▸ EXERCISE OBJECTIVE: Your answer must be an exact copy of the records below, minus any images.

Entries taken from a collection

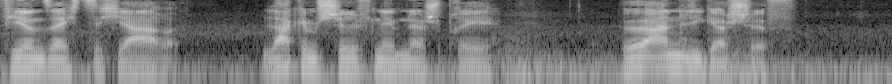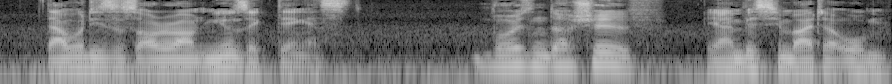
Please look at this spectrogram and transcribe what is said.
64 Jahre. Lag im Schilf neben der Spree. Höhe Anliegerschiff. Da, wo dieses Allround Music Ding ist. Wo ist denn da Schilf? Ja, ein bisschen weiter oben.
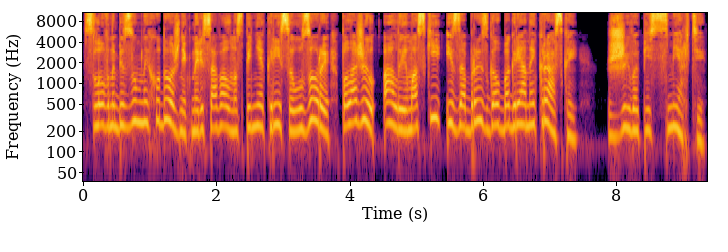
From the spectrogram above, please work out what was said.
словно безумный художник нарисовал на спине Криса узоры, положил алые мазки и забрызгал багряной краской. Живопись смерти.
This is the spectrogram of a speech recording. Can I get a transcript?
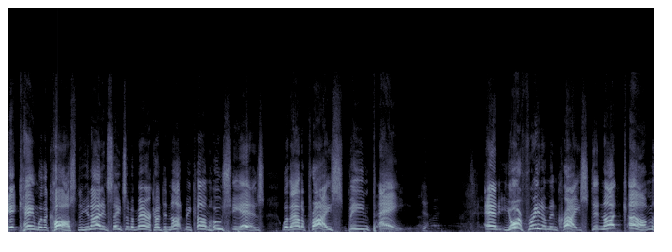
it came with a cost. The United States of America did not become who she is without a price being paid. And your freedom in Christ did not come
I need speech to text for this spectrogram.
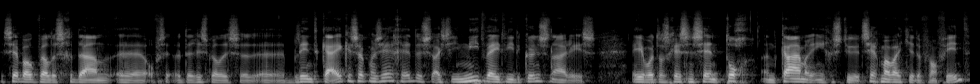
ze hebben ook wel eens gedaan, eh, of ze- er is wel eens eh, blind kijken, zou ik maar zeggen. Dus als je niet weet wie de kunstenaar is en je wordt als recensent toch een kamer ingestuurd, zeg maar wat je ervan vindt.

▸ SOLUTION FOR THIS EXERCISE:
Please look at this spectrogram and transcribe what is said.
64 Jahre. Lag im Schilf neben der Spree. Höhe Anliegerschiff. Da, wo dieses Allround Music Ding ist. Wo ist denn da Schilf? Ja, ein bisschen weiter oben.
From the spectrogram above, please work out what was said.
словно безумный художник нарисовал на спине Криса узоры, положил алые мазки и забрызгал багряной краской. Живопись смерти.
This is the spectrogram of a speech recording. Can I get a transcript?
it came with a cost. The United States of America did not become who she is without a price being paid. And your freedom in Christ did not come
I need speech to text for this spectrogram.
ze hebben ook wel eens gedaan, eh, of ze- er is wel eens eh, blind kijken, zou ik maar zeggen. Dus als je niet weet wie de kunstenaar is en je wordt als recensent toch een kamer ingestuurd, zeg maar wat je ervan vindt.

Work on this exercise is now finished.